Skream – Fick

…but the center is where things go to die?

over in Glasgow, Mungo’s Hi Fi roots system gets its wub on w/ the new Scrub A Dub sublabel, one to watch, here singing of dubplates on a mp3:

[audio:MungosHiFi_Dubplate fi dem.mp3]

Mungo’s Hi Fi – Dubplate Fi Dem


OiNK is dead. In the past week, I was invited to 2 post-OiNK sites (by an altruistic stranger and the same woman who gave me my first taste of pig). Both sites are quite good. Together they have almost as many members as OiNK did, and they’re only a few months old. You can change the skin/stylesheet of each one to an ‘OiNK’ setting, so it looks almost exactly like our departed friend.

Cut off the head, several grow back.


I’m playing NYC’s DubWar party tonite, with special guest Jah Dan blessing the mic. Details and ticket giveway over at Dutty Artz.

Matt Shadetek & I sat down and looked at our release schedule for 2008 – it is beastly. It is craziness. We are being topsecret w/ power moves for the moment but soon we’ll turn it on and it won’t stop. the label has a myspace, the iceberg’s tip.


Alan blogs. And it’s great. sorry, gringos.


Greg = gringo, but when he writes about funk carioca, he talks about contracts, which is wonderful. His post led me to Flamin Hotz, who talks about contracts, which is wonderful. The Flamin Hotz post is the best online overview i’ve seen of funk economics; before you can even talk about international exploitation/interaction, there’s a ton of Brasil-side madness to contend with:

When the artist in the favela sells the song, the contracts stipulates that he is signing over all of his rights to the music for a one time fee (roughly $1000 reais or approximately $500), the artist will not be allowed to play the song live any more, and that the artist will get no credit for the musical process that was put into the song. In the Baile Funk scene this is just business as usual and has created a huge divide in who actually is getting money from CD sales, radio play, and international licensing. Our goal with our international release is to combat this system where money is only filtering to the top of the food chain.

This touches on what happens in many musical ecosystems across the planet. Most of the classic reggae tunes, for example, are owned and controlled by the studio bosses, so when labels like Soul Jazz license material the studio bosses are the ones they must legally deal with — the ones who get paid. For example, if you want to put Sister Nancy’s classic anthem ‘Bam Bam’ on a compilation, you do not need her permission and she does not receive any money from it, even though she wrote and performed the lyrics.

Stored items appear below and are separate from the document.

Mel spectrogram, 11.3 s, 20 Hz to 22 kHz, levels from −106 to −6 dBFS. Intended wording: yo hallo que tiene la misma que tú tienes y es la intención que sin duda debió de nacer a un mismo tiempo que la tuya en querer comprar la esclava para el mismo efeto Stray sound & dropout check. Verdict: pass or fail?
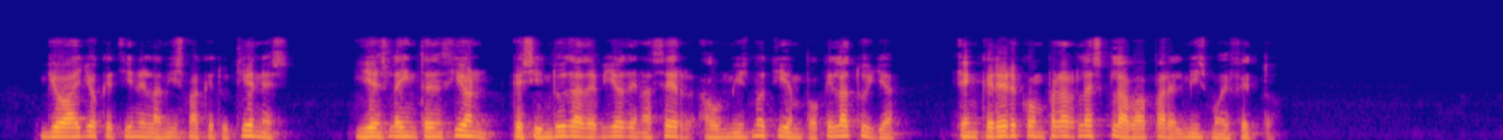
pass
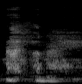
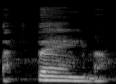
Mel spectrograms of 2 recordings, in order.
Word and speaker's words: athame: And I do not use the pronunciation athame. Why? Because I find it too feminine for an otherwise masculine tool. I use the pronunciation of athame because it has a weight and lends a more appropriate masculine feel to the tool.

The music business is a kind of pathetic vivid nightmare, run by greedy people, dilettantes, and people who don’t like music.


Maga Bo knows incredible amounts about Brazilian music. A comprehensive radio show/podcast he’s done for years is now archived at Spannered.